Could you please retype the records exactly, minus their pictures?

### [Input data]
....
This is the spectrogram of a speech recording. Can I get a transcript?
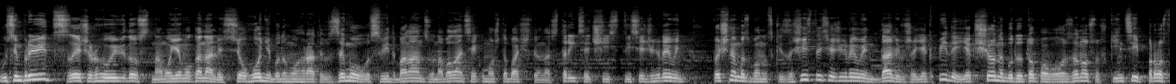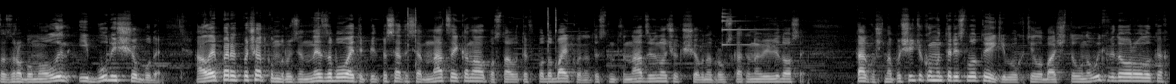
Усім привіт! Це черговий відос на моєму каналі. Сьогодні будемо грати в зимову світ бананзу. На балансі, як можете бачити, у нас 36 тисяч гривень. Почнемо з бонуски за 6 тисяч гривень. Далі вже як піде. Якщо не буде топового заносу, в кінці просто зробимо олин і буде що буде. Але перед початком, друзі, не забувайте підписатися на цей канал, поставити вподобайку, натиснути на дзвіночок, щоб не пропускати нові відоси. Також напишіть у коментарі слоти, які ви хотіли бачити у нових відеороликах.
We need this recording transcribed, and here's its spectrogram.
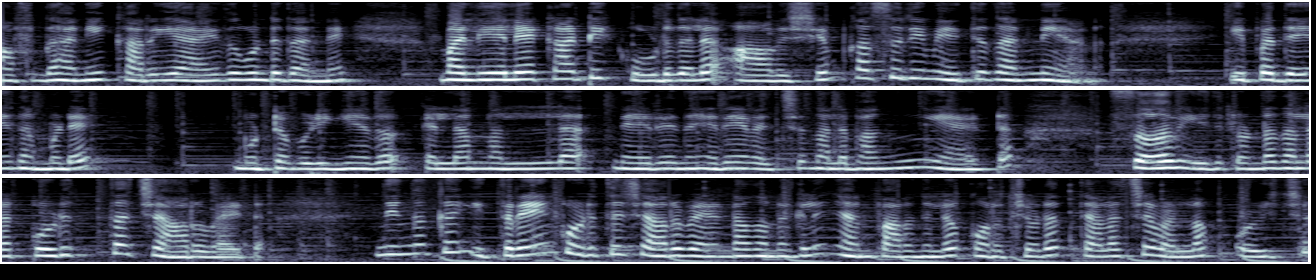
അഫ്ഗാനി കറി ആയതുകൊണ്ട് തന്നെ മല്ലിയിലേക്കാട്ടി കൂടുതൽ ആവശ്യം കസൂരി മേത്ത് തന്നെയാണ്. ഇപ്പോൾ ദേ നമ്മുടെ മുട്ട പുഴുങ്ങിയത് എല്ലാം നല്ല നേരെ നേരെ വെച്ച് നല്ല ഭംഗിയായിട്ട് സെർവ് ചെയ്തിട്ടുണ്ട്. നല്ല കൊഴുത്ത ചാറുമായിട്ട്. നിങ്ങൾക്ക് ഇത്രയും കൊടുത്ത ചാറ് വേണ്ടെന്നുണ്ടെങ്കിൽ ഞാൻ പറഞ്ഞല്ലോ കുറച്ചുകൂടെ തിളച്ച വെള്ളം ഒഴിച്ച്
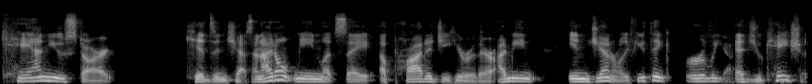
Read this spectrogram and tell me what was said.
can you start kids in chess. And I don't mean, let's say, a prodigy here or there. I mean, in general, if you think early yeah. education,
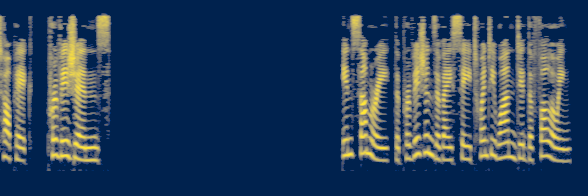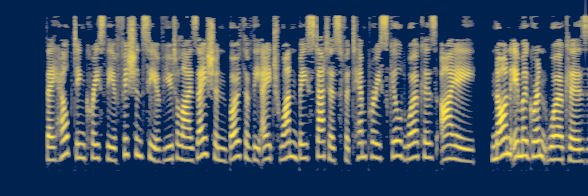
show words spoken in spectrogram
Topic: Provisions In summary, the provisions of AC 21 did the following They helped increase the efficiency of utilization both of the H-1B status for temporary skilled workers i.e., non-immigrant workers,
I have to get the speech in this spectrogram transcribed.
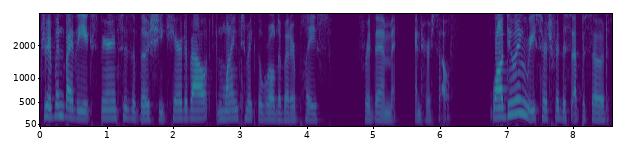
driven by the experiences of those she cared about and wanting to make the world a better place for them and herself. While doing research for this episode,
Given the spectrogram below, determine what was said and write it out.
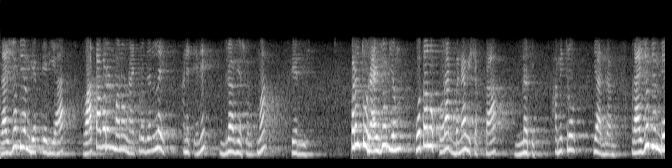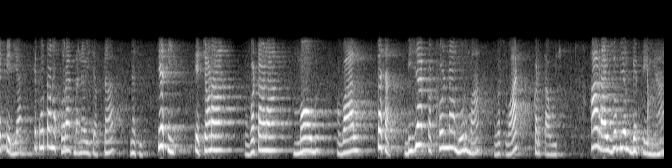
રાઇઝોબિયમ બેક્ટેરિયા વાતાવરણમાંનો નાઇટ્રોજન લઈ અને તેને દ્રાવ્ય સ્વરૂપમાં ફેરવી છે પરંતુ રાઇઝોબિયમ પોતાનો ખોરાક બનાવી શકતા નથી. આ મિત્રો, યાદ રાખજો. રાઇઝોબિયમ બેક્ટેરિયા એ પોતાનો ખોરાક બનાવી શકતા નથી. તેથી તે ચણા, વટાણા, મગ, વાલ તથા બીજા કઠોળના મૂળમાં વસવાટ કરતા હોય છે. આ રાઇઝોબિયમ બેક્ટેરિયા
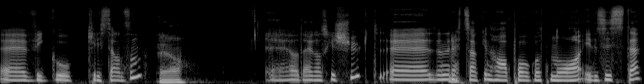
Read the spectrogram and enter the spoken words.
eh, Viggo Kristiansen. Ja. Eh, og det er ganske sjukt. Eh, den rettssaken har pågått nå i det siste,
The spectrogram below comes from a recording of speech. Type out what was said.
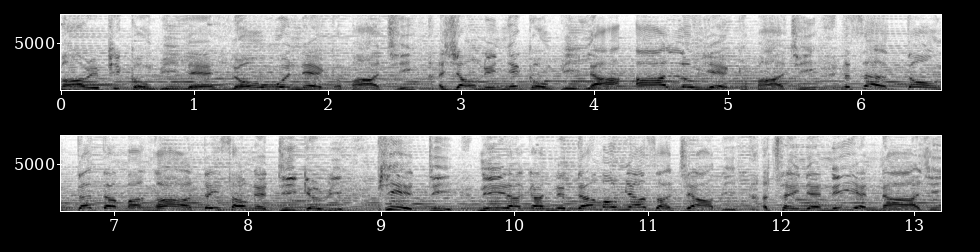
ဘယ်မှလည်းအချစ်တွေဘယ်မှလည်းအချစ်တွေဘာတွေဖြစ်ကုန်ပြီလဲလုံးဝနဲ့ကဘာကြီးအယောင်တွေညစ်ကုန်ပြီလားအားလုံးရဲ့ကဘာကြီး23တတ်တမငါတိတ်ဆောင်တဲ့ဒီဂရီဖြစ်တည်နေတာကနှစ်တန်းပေါင်းများစွာကြာပြီအချိန်နဲ့နေ့ရက်နာရီ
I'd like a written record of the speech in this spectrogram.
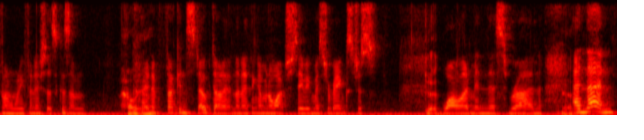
when we finish this because I'm Hell yeah. kind of fucking stoked on it. And then I think I'm gonna watch Saving Mr. Banks just good. while I'm in this run. Yeah. And then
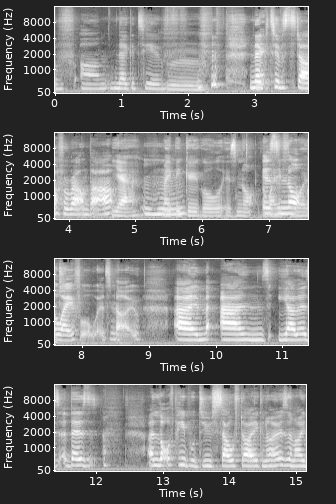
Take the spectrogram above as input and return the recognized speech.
of um, negative, Mm. negative stuff around that. Yeah, maybe Google is not the Is way not forward. the way forward. No, um, and yeah, there's there's a lot of people do self-diagnose, and I.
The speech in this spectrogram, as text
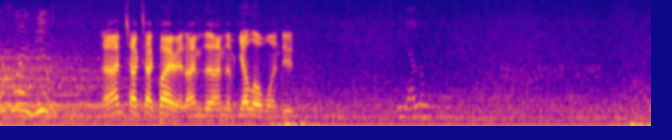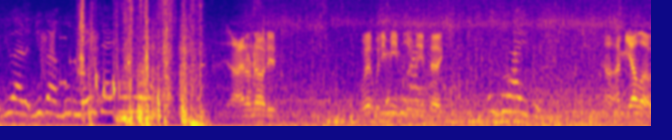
Which one is you? I'm Tuk Tuk Pirate. I'm the I'm the yellow one, dude. The yellow. You got a, you got blue name tag on your I don't know, dude. What, what do you mean blue name tag? Let me see how you do. Uh, I'm yellow.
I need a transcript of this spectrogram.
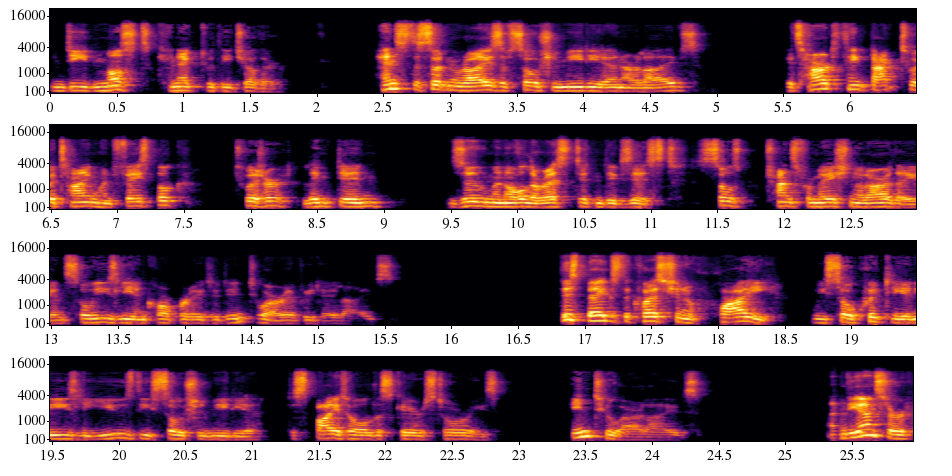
indeed must, connect with each other. Hence the sudden rise of social media in our lives. It's hard to think back to a time when Facebook, Twitter, LinkedIn, Zoom, and all the rest didn't exist. So transformational are they and so easily incorporated into our everyday lives. This begs the question of why we so quickly and easily use these social media, despite all the scare stories, into our lives. And the answer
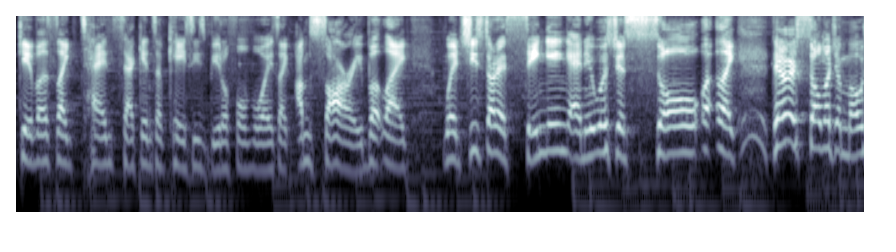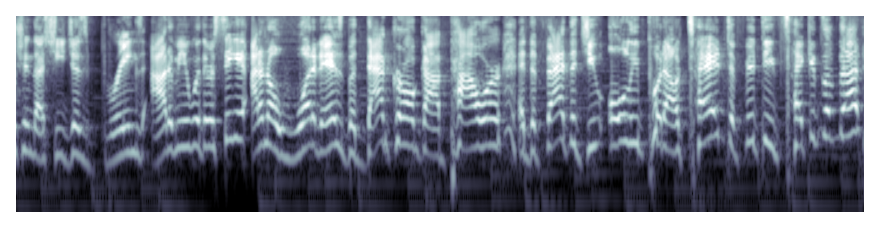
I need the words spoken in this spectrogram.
give us like 10 seconds of Casey's beautiful voice. Like, I'm sorry, but like when she started singing and it was just so like there is so much emotion that she just brings out of me with her singing. I don't know what it is, but that girl got power and the fact that you only put out 10 to 15 seconds of that,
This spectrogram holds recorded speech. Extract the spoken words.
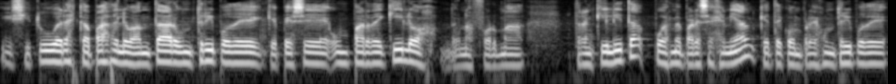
y si tú eres capaz de levantar un trípode que pese un par de kilos de una forma tranquilita, pues me parece genial que te compres un trípode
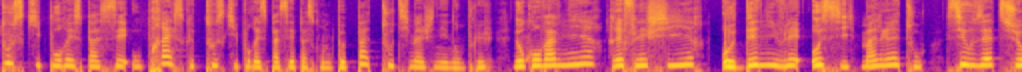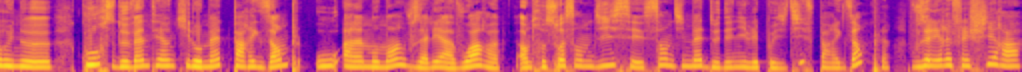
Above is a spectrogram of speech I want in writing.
tout ce qui pourrait se passer, ou presque tout ce qui pourrait se passer, parce qu'on ne peut pas tout imaginer non plus. Donc on va venir réfléchir au dénivelé aussi, malgré tout. Si vous êtes sur une course de 21 km par exemple, où à un moment vous allez avoir entre 70 et 110 mètres de dénivelé positif par exemple, vous allez réfléchir à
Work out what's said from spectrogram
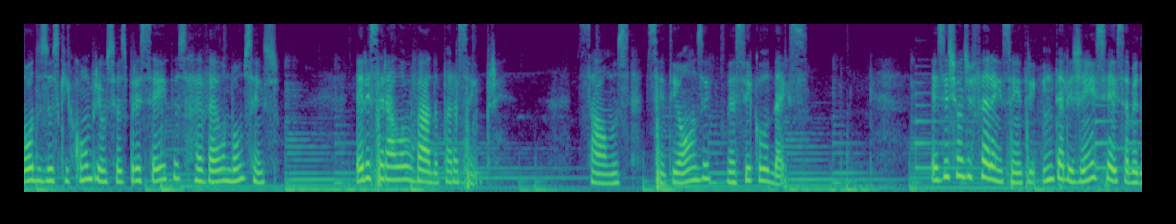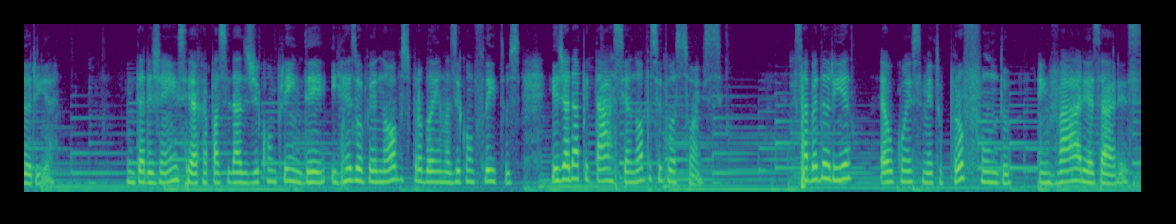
Todos os que cumprem os seus preceitos revelam bom senso. Ele será louvado para sempre. Salmos 111, versículo 10. Existe uma diferença entre inteligência e sabedoria. Inteligência é a capacidade de compreender e resolver novos problemas e conflitos e de adaptar-se a novas situações. Sabedoria é o conhecimento profundo em várias áreas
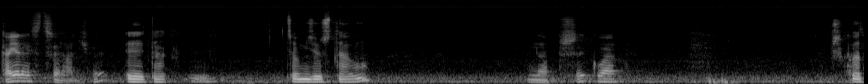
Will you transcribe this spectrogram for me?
K1 strzelaliśmy. E, tak. E, co mi zostało? Na przykład... Na przykład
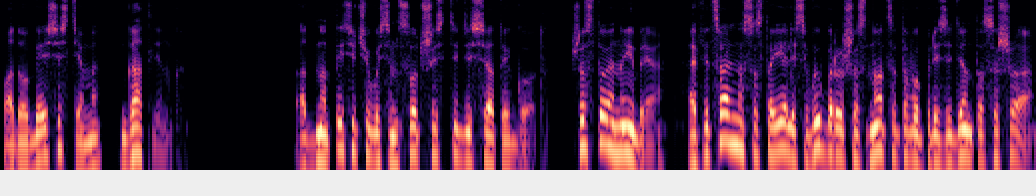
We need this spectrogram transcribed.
подобия системы Гатлинг. 1860 год. 6 ноября. Официально состоялись выборы 16-го президента США.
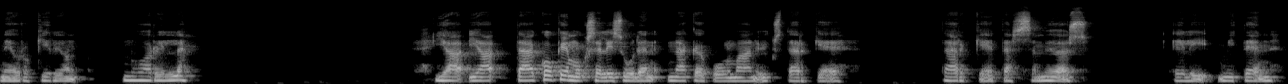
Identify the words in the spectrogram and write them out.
neurokirjon nuorille. Ja, ja tämä kokemuksellisuuden näkökulma on yksi tärkeä, tärkeä tässä myös. Eli miten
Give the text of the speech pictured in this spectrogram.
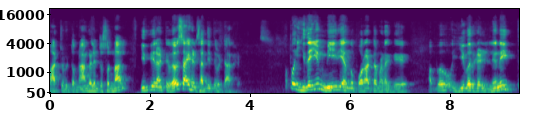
பார்த்து விட்டோம். நாங்கள் என்று சொன்னால் இந்திய நாட்டு விவசாயிகள் சந்தித்து விட்டார்கள். அப்போ இதையும் மீறி அங்கே போராட்டம் நடக்கு அப்போ இவர்கள் நினைத்த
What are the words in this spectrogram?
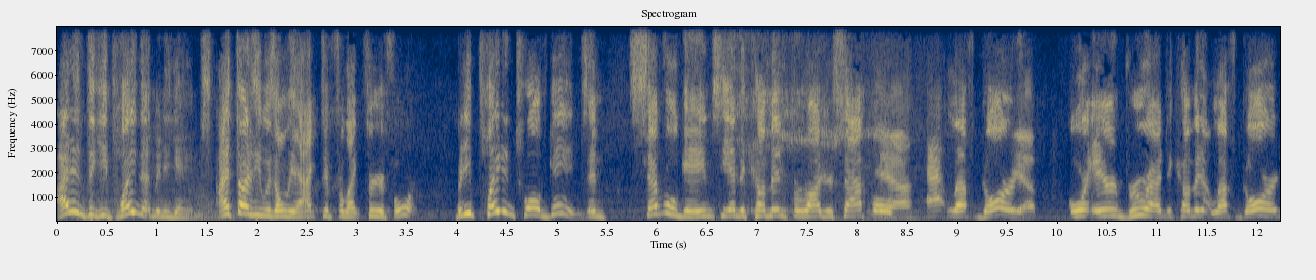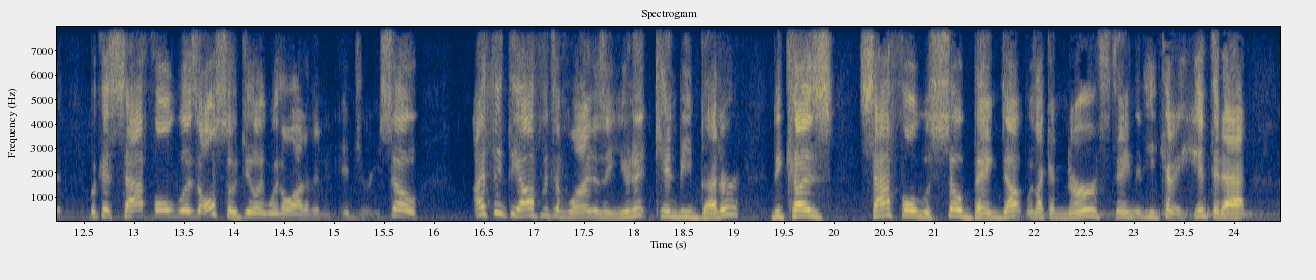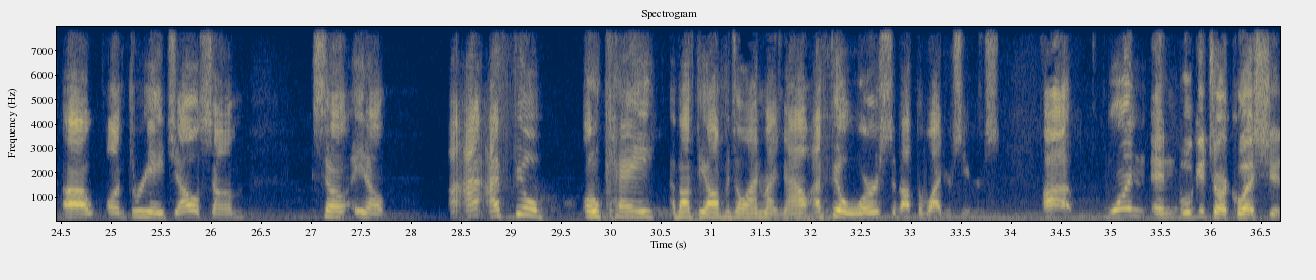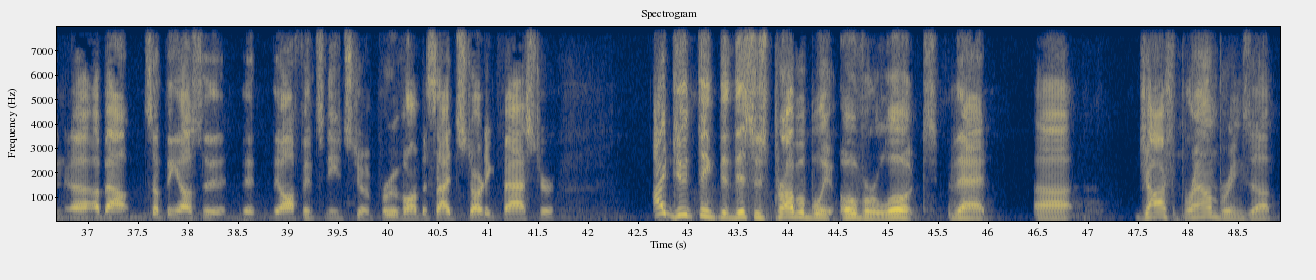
I didn't think he played that many games. I thought he was only active for like three or four, but he played in 12 games and several games he had to come in for Roger Saffold at left guard, Yep. Or Aaron Brewer had to come in at left guard because Saffold was also dealing with a lot of in- injuries. So I think the offensive line as a unit can be better because Saffold was so banged up with like a nerve thing that he kind of hinted at uh, on 3HL some. So, you know, I, I I feel okay about the offensive line right now. I feel worse about the wide receivers. Uh, one, and we'll get to our question uh, about something else that, that the offense needs to improve on besides starting faster. I do think that this is probably overlooked that uh, Josh Brown brings up.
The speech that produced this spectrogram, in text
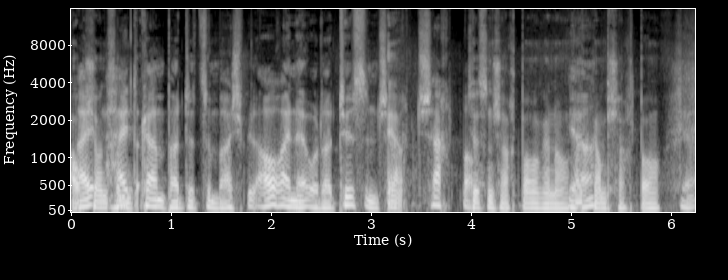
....
### [Completed exercise]
This is the spectrogram of a speech recording. Can I get a transcript?
Усім привіт! Це черговий відос на моєму каналі. Сьогодні будемо грати в зимову світ бананзу. На балансі, як можете бачити, у нас 36 тисяч гривень. Почнемо з бонуски за 6 тисяч гривень. Далі вже як піде. Якщо не буде топового заносу, в кінці просто зробимо олин і буде що буде. Але перед початком, друзі, не забувайте підписатися на цей канал, поставити вподобайку, натиснути на дзвіночок, щоб не пропускати нові відоси. Також напишіть у коментарі слоти, які ви хотіли бачити у нових відеороликах.
We need this recording transcribed, and here's its spectrogram.
അഫ്ഗാനി കറി ആയതുകൊണ്ട് തന്നെ മല്ലിയിലേക്കാട്ടി കൂടുതൽ ആവശ്യം കസൂരി മേത്ത് തന്നെയാണ്. ഇപ്പോൾ ദേ നമ്മുടെ മുട്ട പുഴുങ്ങിയത് എല്ലാം നല്ല നേരെ നേരെ വെച്ച് നല്ല ഭംഗിയായിട്ട് സെർവ് ചെയ്തിട്ടുണ്ട്. നല്ല കൊഴുത്ത ചാറുമായിട്ട്. നിങ്ങൾക്ക് ഇത്രയും കൊടുത്ത ചാറ് വേണ്ടെന്നുണ്ടെങ്കിൽ ഞാൻ പറഞ്ഞല്ലോ കുറച്ചുകൂടെ തിളച്ച വെള്ളം ഒഴിച്ച്
Read this spectrogram and tell me what was said.
can you start kids in chess. And I don't mean, let's say, a prodigy here or there. I mean, in general, if you think early yeah. education,
show words spoken in spectrogram
Topic: Provisions In summary, the provisions of AC 21 did the following They helped increase the efficiency of utilization both of the H-1B status for temporary skilled workers i.e., non-immigrant workers,
I have to get the speech in this spectrogram transcribed.
driven by the experiences of those she cared about and wanting to make the world a better place for them and herself. While doing research for this episode,
Given the spectrogram below, determine what was said and write it out.
રાઇઝોબિયમ બેક્ટેરિયા વાતાવરણમાંનો નાઇટ્રોજન લઈ અને તેને દ્રાવ્ય સ્વરૂપમાં ફેરવી છે પરંતુ રાઇઝોબિયમ પોતાનો ખોરાક બનાવી શકતા નથી. આ મિત્રો, યાદ રાખજો. રાઇઝોબિયમ બેક્ટેરિયા એ પોતાનો ખોરાક બનાવી શકતા નથી. તેથી તે ચણા, વટાણા, મગ, વાલ તથા બીજા કઠોળના મૂળમાં વસવાટ કરતા હોય છે. આ રાઇઝોબિયમ બેક્ટેરિયા
Read the spectrogram and enter the spoken words.
eh, Viggo Kristiansen. Ja. Eh, og det er ganske sjukt. Eh, den rettssaken har pågått nå i det siste,
The spectrogram below comes from a recording of speech. Type out what was said.
ဘယ်မှလည်းအချစ်တွေဘယ်မှလည်းအချစ်တွေဘာတွေဖြစ်ကုန်ပြီလဲလုံးဝနဲ့ကဘာကြီးအယောင်တွေညစ်ကုန်ပြီလားအားလုံးရဲ့ကဘာကြီး23တတ်တမငါတိတ်ဆောင်တဲ့ဒီဂရီဖြစ်တည်နေတာကနှစ်တန်းပေါင်းများစွာကြာပြီအချိန်နဲ့နေ့ရက်နာရီ
I'd like a written record of the speech in this spectrogram.
when we finish this because I'm Hell yeah. kind of fucking stoked on it. And then I think I'm gonna watch Saving Mr. Banks just good. while I'm in this run. Yeah. And then
Take the spectrogram above as input and return the recognized speech.
of um, negative, Mm. negative stuff around that. Yeah, maybe Google is not the Is way not forward. the way forward. No, um, and yeah, there's there's a lot of people do self-diagnose, and I.
The speech in this spectrogram, as text
Which one is you? I'm Tuk Tuk Pirate. I'm the I'm the yellow one, dude. The yellow. You got a, you got blue name tag on your I don't know, dude. What, what do you mean blue name tag? Let me see how you do. Uh, I'm yellow.
I need a transcript of this spectrogram.
indeed must, connect with each other. Hence the sudden rise of social media in our lives. It's hard to think back to a time when Facebook, Twitter, LinkedIn, Zoom, and all the rest didn't exist. So transformational are they and so easily incorporated into our everyday lives. This begs the question of why we so quickly and easily use these social media, despite all the scare stories, into our lives. And the answer
I need the words spoken in this spectrogram.
give us like 10 seconds of Casey's beautiful voice. Like, I'm sorry, but like when she started singing and it was just so like there is so much emotion that she just brings out of me with her singing. I don't know what it is, but that girl got power and the fact that you only put out 10 to 15 seconds of that,
This spectrogram holds recorded speech. Extract the spoken words.
y si tú eres capaz de levantar un trípode que pese un par de kilos de una forma tranquilita, pues me parece genial que te compres un trípode
Above is a spectrogram of speech I want in writing.
tout ce qui pourrait se passer, ou presque tout ce qui pourrait se passer, parce qu'on ne peut pas tout imaginer non plus. Donc on va venir réfléchir au dénivelé aussi, malgré tout. Si vous êtes sur une course de 21 km par exemple, où à un moment vous allez avoir entre 70 et 110 mètres de dénivelé positif par exemple, vous allez réfléchir à
Work out what's said from spectrogram
Todos os que cumprem os seus preceitos revelam bom senso. Ele será louvado para sempre. Salmos 111, versículo 10. Existe uma diferença entre inteligência e sabedoria. Inteligência é a capacidade de compreender e resolver novos problemas e conflitos e de adaptar-se a novas situações. Sabedoria é o conhecimento profundo em várias áreas
Will you transcribe this spectrogram for me?
K1 strzelaliśmy. E, tak. E, co mi zostało? Na przykład... Na przykład
We need this spectrogram transcribed.
подобия системы Гатлинг. 1860 год. 6 ноября. Официально состоялись выборы 16-го президента США.
Identify the words in the spectrogram and write them out.
neurokirjon nuorille. Ja, ja tämä kokemuksellisuuden näkökulma on yksi tärkeä, tärkeä tässä myös. Eli miten
Give the text of the speech pictured in this spectrogram.
பார்த்து விட்டோம். நாங்கள் என்று சொன்னால் இந்திய நாட்டு விவசாயிகள் சந்தித்து விட்டார்கள். அப்போ இதையும் மீறி அங்கே போராட்டம் நடக்கு அப்போ இவர்கள் நினைத்த
What are the words in this spectrogram?
I didn't think he played that many games. I thought he was only active for like three or four, but he played in 12 games and several games he had to come in for Roger Saffold at left guard, Yep. Or Aaron Brewer had to come in at left guard because Saffold was also dealing with a lot of in- injuries. So I think the offensive line as a unit can be better because Saffold was so banged up with like a nerve thing that he kind of hinted at uh, on 3HL some. So, you know, I, I I feel okay about the offensive line right now. I feel worse about the wide receivers. Uh, one, and we'll get to our question uh, about something else that, that the offense needs to improve on besides starting faster. I do think that this is probably overlooked that uh, Josh Brown brings up.
The speech that produced this spectrogram, in text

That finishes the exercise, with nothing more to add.